We've burned through a few precedents over the last few years though, haven't we? The current administration is not respectful of tact, or precedence.
 
Oct 30, 2007
4,592
3,759
1,743
I'm no democrat but the concept of the constitution being a living document doesnt bother me so much. Otherwise we wouldn't have 27 amendments and a lot of people wouldnt be able to vote. It's intentionally difficult to amend for good reason, but is amendable all the same. There's just no way they could have thought of everything in the 1780's that may impact future generations. They knew this and it's why it's amendable which makes it a living document.

I also like the idea of judges applying the law in terms of what the framers had in mind at the time, to how it it applies today.

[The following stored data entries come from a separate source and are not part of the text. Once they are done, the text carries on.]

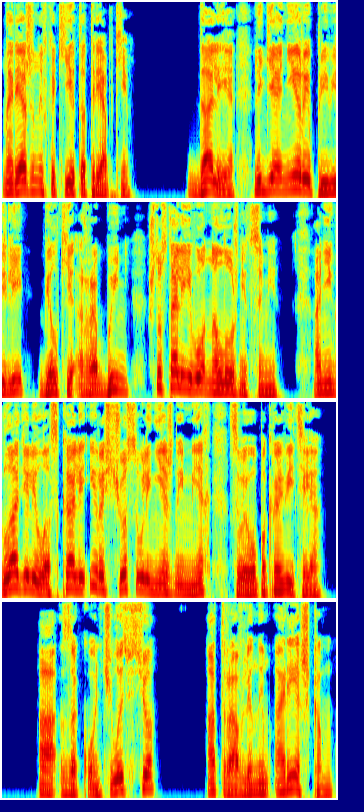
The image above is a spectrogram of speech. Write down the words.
наряжены в какие-то тряпки. Далее легионеры привели белки рабынь, что стали его наложницами. Они гладили, ласкали и расчесывали нежный мех своего покровителя. А закончилось все отравленным орешком.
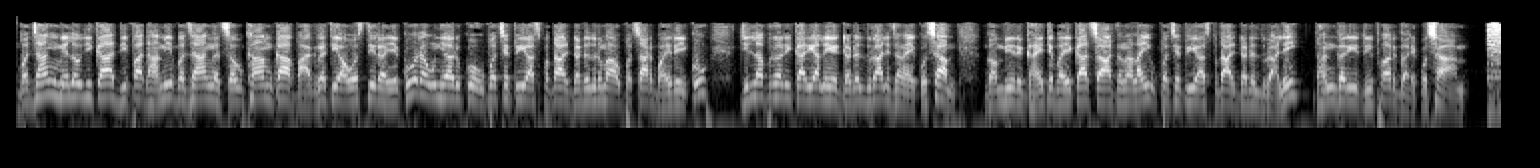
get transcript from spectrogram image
बझाङ मेलौलीका दिपा धामी बझाङ चौखामका भागरथी अवस्थी रहेको र उनीहरूको उपक्षेत्रीय अस्पताल डडेलधुरामा उपचार भइरहेको जिल्ला प्रहरी कार्यालय डडेलधुराले जनाएको छ। गम्भीर घाइते भएका चारजनालाई उपक्षेत्रीय अस्पताल डडेलधुराले धनगढ़ी रिफर गरेको छ।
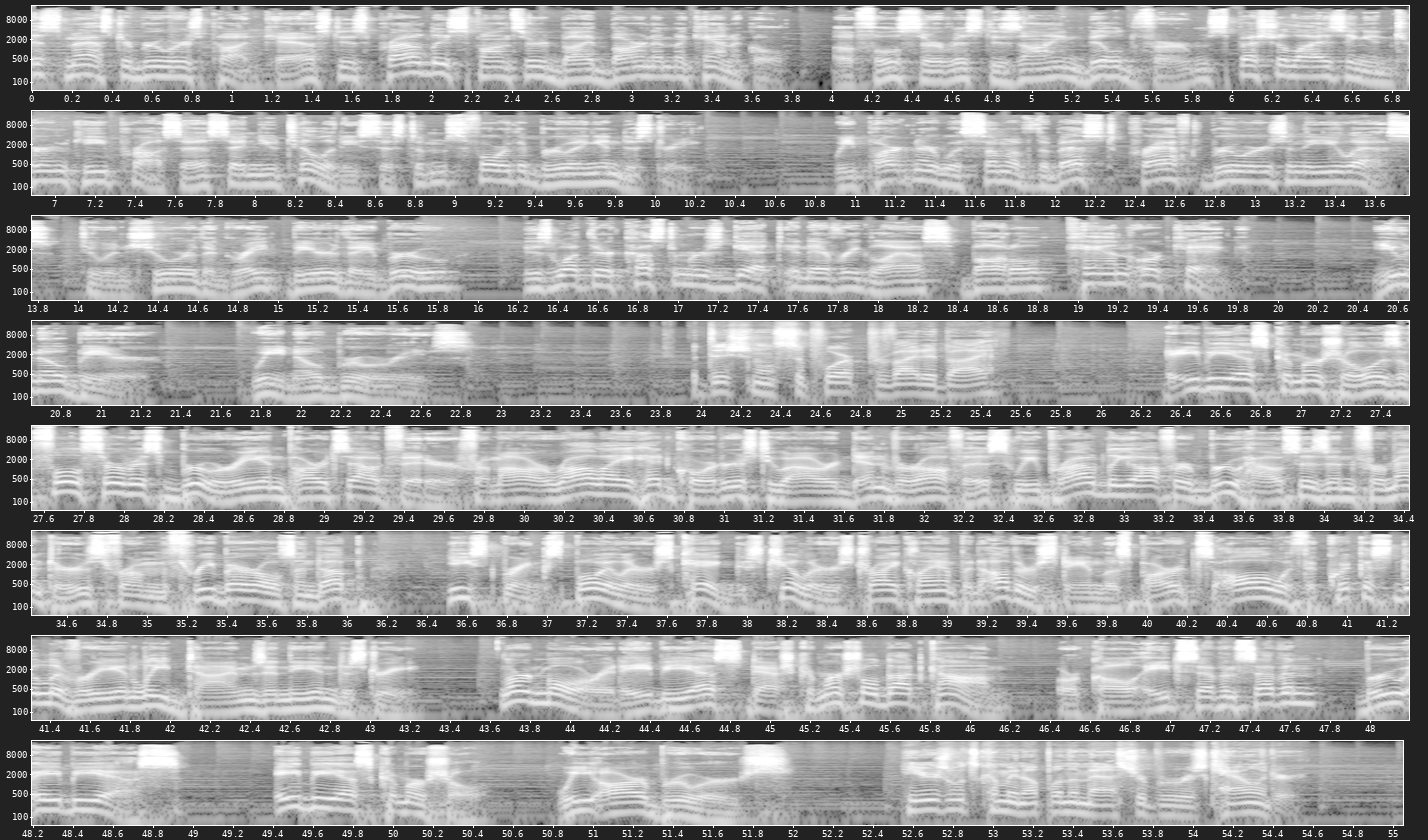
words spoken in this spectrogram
This Master Brewers podcast is proudly sponsored by Barna Mechanical, a full service design build firm specializing in turnkey process and utility systems for the brewing industry. We partner with some of the best craft brewers in the U.S. to ensure the great beer they brew is what their customers get in every glass, bottle, can, or keg. You know beer. We know breweries. Additional support provided by ABS Commercial is a full service brewery and parts outfitter. From our Raleigh headquarters to our Denver office, we proudly offer brew houses and fermenters from three barrels and up, yeast brinks, boilers, kegs, chillers, tri clamp, and other stainless parts, all with the quickest delivery and lead times in the industry. Learn more at abs commercial.com or call 877 Brew ABS. ABS Commercial. We are brewers. Here's what's coming up on the Master Brewers calendar.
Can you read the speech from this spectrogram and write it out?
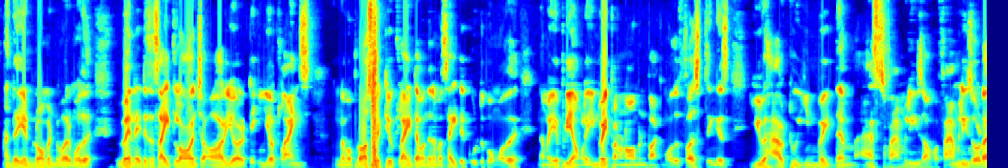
அந்த என்விரான்மெண்ட் வரும்போது when it is a site launch or your taking your clients நம்ம ப்ராஸ்பெக்டிவ் கிளைண்ட்டை வந்து நம்ம சைட்டுக்கு கூட்டு போகும்போது நம்ம எப்படி அவங்கள இன்வைட் பண்ணணும் அப்படின்னு பார்க்கும்போது first thing is you have to invite them as families அவங்க ஃபேமிலிஸோட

Although at the end of the day it's an opinion of the judge. But, It's not a document we abide by word for word, there must be wiggle room for interpretation in the changing values and circumstances of modern culture.. i.e. Constitution grants the congress to raise and support the army and the navy. No mention of air force, space force, coast guard, or some other branch of the military that doesnt exist yet. But we can still interpret the intent behind the words in the constitution to meaning the military as it was understood then and applies today. A problem with originalism though is that some people think differently about it- i.e. is it the intend behind the authors? the ratifiers at the 1st convention? Perhaps the public that elected those ratifiers? or just the understanding of a reasonably educated reader?

One thing we dont have- any law that dictates how the constitution must be interpreted. One can be an originalist, or one can be otherwise. There's no impetus to be one way or the other. Me, personally, i do prefer a pragmatic approach, giving weight to precedence and consequence.

And another thing to consider- were the framers of the constitution originalists themselves?
I agree with you that the Constitution should be a living document that can be amended, but I disagree beyond that. The separations of power are clear. The legislative branch enacts laws, the executive branch carries them out, and the judicial branch interprets them. Judicial interpretations shouldn't change with time. If a law becomes outdated, it should be amended or repealed by Congress. It shouldn't be "reinterpreted" by an activist judge.
 
Last edited: